[Data entries]
┄┄┄┄┄┄┄┄┄┄
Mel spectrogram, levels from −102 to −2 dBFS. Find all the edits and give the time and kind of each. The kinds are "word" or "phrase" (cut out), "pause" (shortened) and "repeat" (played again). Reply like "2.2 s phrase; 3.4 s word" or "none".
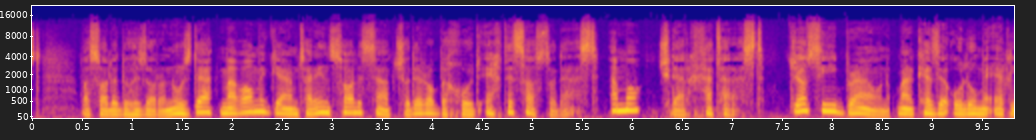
1.8 s pause; 5.7 s pause; 6.4 s word; 8.6 s word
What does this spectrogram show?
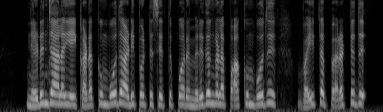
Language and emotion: Tamil, disgusted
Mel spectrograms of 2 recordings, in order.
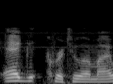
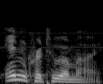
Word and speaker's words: enkratuamai: And why we pronounce it as an N instead of a G, because it comes immediately in front of the kappa. So we don't say egkratuamai, we say enkratuamai.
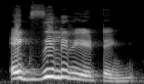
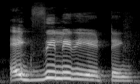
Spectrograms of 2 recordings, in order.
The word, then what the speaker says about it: exhilarating: of very exciting we can use the word exhilarating exhilarating the pronunciation of this word is auxiliariating can you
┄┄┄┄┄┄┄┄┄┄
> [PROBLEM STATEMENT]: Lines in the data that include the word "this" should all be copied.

> [YOUR RESPONSE]:
What does this spectrogram show?
The word, then what the speaker says about it: exhilarating: of very exciting we can use the word exhilarating exhilarating the pronunciation of this word is auxiliariating can you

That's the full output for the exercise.